Data supplied
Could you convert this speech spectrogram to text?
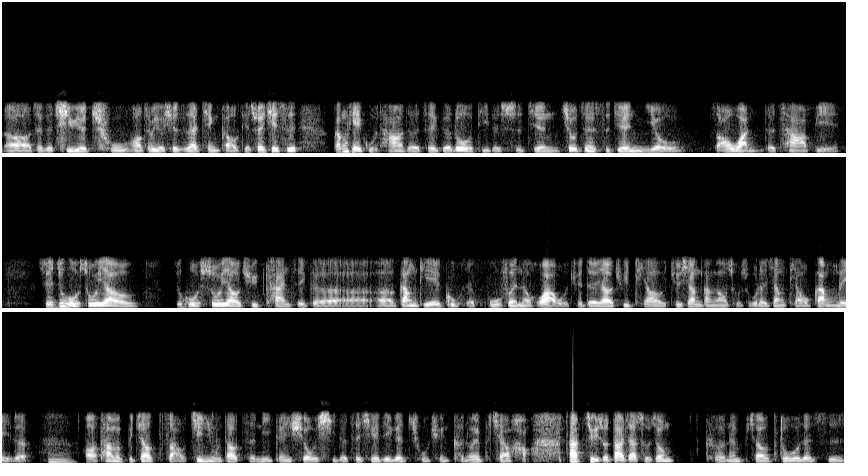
呃这个七月初啊，这边有些是在见高点，所以其实钢铁股它的这个落底的时间、修正时间有早晚的差别，所以如果说要。如果说要去看这个呃呃钢铁股的部分的话，我觉得要去挑，就像刚刚所说的，像调钢类的，嗯，哦，他们比较早进入到整理跟休息的这些的一个族群，可能会比较好。那至于说大家手中可能比较多的是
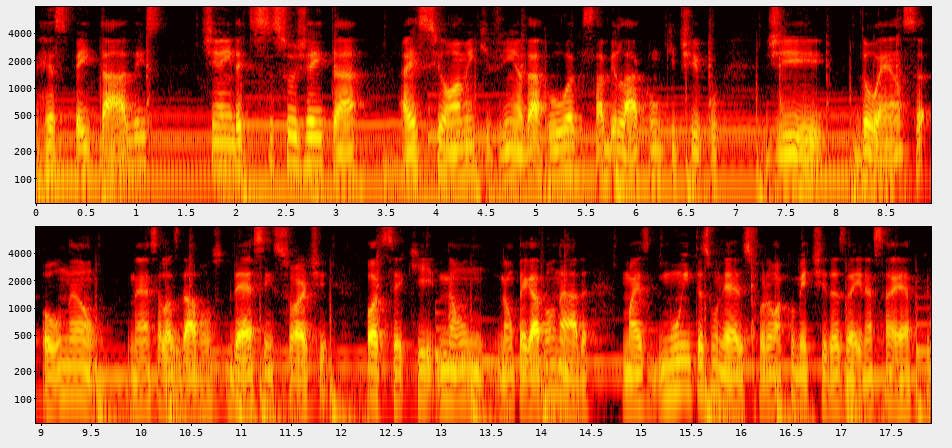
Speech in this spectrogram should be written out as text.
respeitáveis, tinham ainda que se sujeitar a esse homem que vinha da rua, sabe lá com que tipo de doença ou não, né? Se elas davam, dessem sorte, pode ser que não, não pegavam nada. Mas muitas mulheres foram acometidas aí nessa época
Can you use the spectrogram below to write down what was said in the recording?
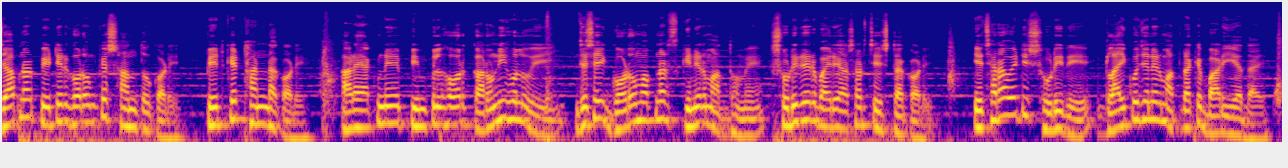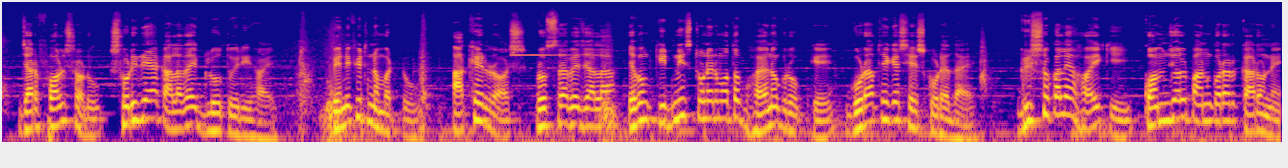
যা আপনার পেটের গরমকে শান্ত করে, পেটকে ঠান্ডা করে। আর একনে পিম্পল হওয়ার কারণই হলো এই যে সেই গরম আপনার স্কিনের মাধ্যমে শরীরের বাইরে আসার চেষ্টা করে। এছাড়াও এটি শরীরে গ্লাইকোজেনের মাত্রাকে বাড়িয়ে দেয়, যার ফলস্বরূপ শরীরে এক আলাদাই গ্লো তৈরি হয়। বেনিফিট নাম্বার টু আখের রস, প্রস্রাবে জ্বালা এবং কিডনি স্টোনের মতো ভয়ানক রোগকে গোড়া থেকে শেষ করে দেয়। গ্রীষ্মকালে হয় কি, কম জল পান করার কারণে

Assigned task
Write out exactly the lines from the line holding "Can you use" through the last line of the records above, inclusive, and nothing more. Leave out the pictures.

Solution for this task
Can you use the spectrogram below to write down what was said in the recording?
যা আপনার পেটের গরমকে শান্ত করে, পেটকে ঠান্ডা করে। আর একনে পিম্পল হওয়ার কারণই হলো এই যে সেই গরম আপনার স্কিনের মাধ্যমে শরীরের বাইরে আসার চেষ্টা করে। এছাড়াও এটি শরীরে গ্লাইকোজেনের মাত্রাকে বাড়িয়ে দেয়, যার ফলস্বরূপ শরীরে এক আলাদাই গ্লো তৈরি হয়। বেনিফিট নাম্বার টু আখের রস, প্রস্রাবে জ্বালা এবং কিডনি স্টোনের মতো ভয়ানক রোগকে গোড়া থেকে শেষ করে দেয়। গ্রীষ্মকালে হয় কি, কম জল পান করার কারণে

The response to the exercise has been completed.